Civil War is a movie where motivations are important. After all, we’re talking about a fractious split in an entire superhero community rather than just two superheroes whose mother’s names happen to be the same, and those motivations are even explored and amplified throughout. The movie does an almost astoundingly good job in positioning and maneuvering all of these characters into a shape and place where their motivations work, but it’s still a movie that’s little more reliant on superheroes being stupid, ignoring advice, and acting on their basest instincts. If you’re a reasonable person, you’ll like the movie, but if you’re an especially reasonable person, you’ll still see the tears and seems in the story where an open discussion probably would have curtailed a lot of what ended up happening. And that really bugged me.

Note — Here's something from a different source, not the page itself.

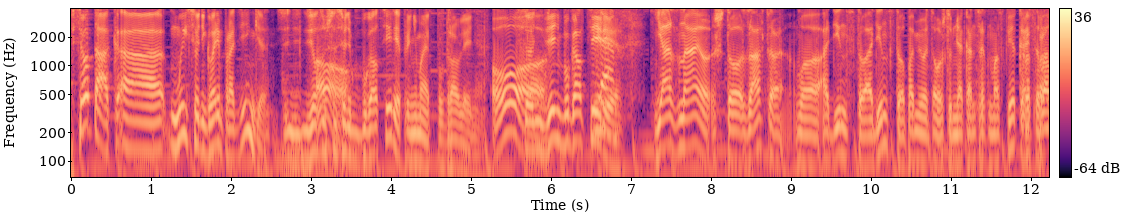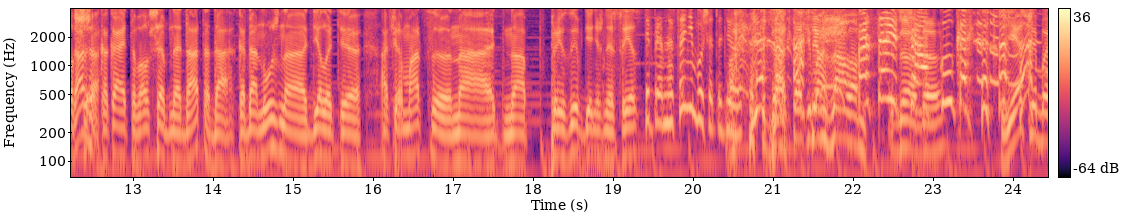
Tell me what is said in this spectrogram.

So should I see it?
Honestly, one of the best things you can say about Captain America: Civil War is that even if you don’t find complexity in its plot, even if you’re not swayed one way another by its central conflict, at least it’s a movie that tries to ask a question, because it really didn’t need to. The conflict of Civil War has lasting consequences, where it ends is a place that leaves the team shattered, and what’s really exciting about that is that when Thor comes back after his own Ragnarok, when the world is f*cked up beyond all belief after whatever we learn in Doctor Strange, part of the problem the Avengers may face is that there is no team to left to take on whatever’s coming.

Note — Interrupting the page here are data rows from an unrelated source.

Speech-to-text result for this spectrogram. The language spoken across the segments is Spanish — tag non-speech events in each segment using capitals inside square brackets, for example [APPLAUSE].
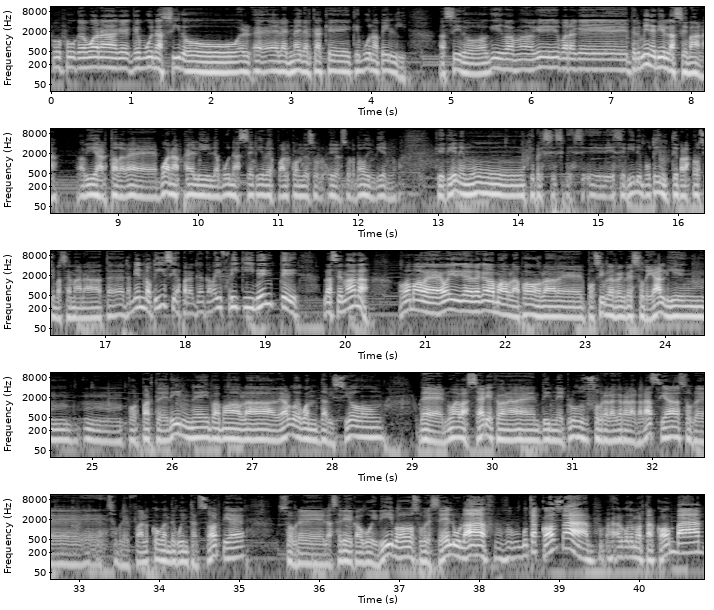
Fufu, qué buena, qué, qué buena ha sido el, el Snyder Cut, qué, qué buena peli ha sido. Aquí vamos, aquí para que termine bien la semana. Había harta de ver buenas pelis, la buena serie de Falcon de Sol- y el Soldado de Invierno. Que tiene muy, que se, viene potente para las próximas semanas. Ta- También noticias para que acabéis frikimente la semana. Pues vamos a ver, hoy de qué vamos a hablar. Vamos a hablar del posible regreso de Alien mm, por parte de Disney. Vamos a hablar de algo de WandaVision de nuevas series que van a ver en Disney Plus sobre la Guerra de la Galaxia, sobre, sobre Falcon and Winter Soldier, sobre la serie de Cowboy Vivo, sobre células, [LAUGHS] muchas cosas, [LAUGHS] algo de Mortal Kombat,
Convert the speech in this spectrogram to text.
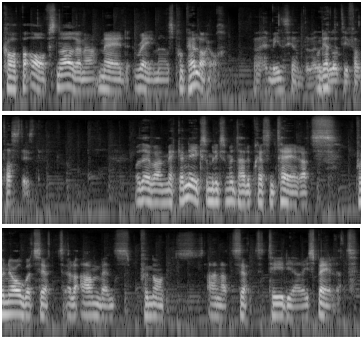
kapa av snörena med Raymans propellerhår. Det minns jag inte men Och det det- låter ju fantastiskt. Och det var en mekanik som liksom inte hade presenterats på något sätt eller använts på något annat sätt tidigare i spelet.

There’s almost no doubt that Civil War is a good movie, a movie that benefits from spectacular execution, surprising and stirring moments, and the sheer thrill of seeing a widescreen battle with a bunch of our favourite superheroes, but I still I feel a little stuck right now between two critical points. It’s the fights that help earn this movie a heart, but for me it’s the fighting that drags down the number of stars. Because it’s still kind of dumb. And it’s not as good as Winter Soldier.
Thom’s Captain America: Civil War final score

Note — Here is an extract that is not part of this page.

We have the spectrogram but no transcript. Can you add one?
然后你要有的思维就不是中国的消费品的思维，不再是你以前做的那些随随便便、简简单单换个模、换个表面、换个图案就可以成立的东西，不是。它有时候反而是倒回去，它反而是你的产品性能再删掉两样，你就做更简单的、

On the Edge
- Smart watch manufacturers are really missing out on cross-promotional opportunities by not throwing their brand all over Tony’s watch/gauntlet.
- Y’know who else could use those Falcon’s targeting goggles? Hawkeye.
- Unlike in that stupid Arrow show, at least Hawkeye’s bow actually turns into a close-quarters staff, so it’s not that dumb that he’s bashing people over the head with it.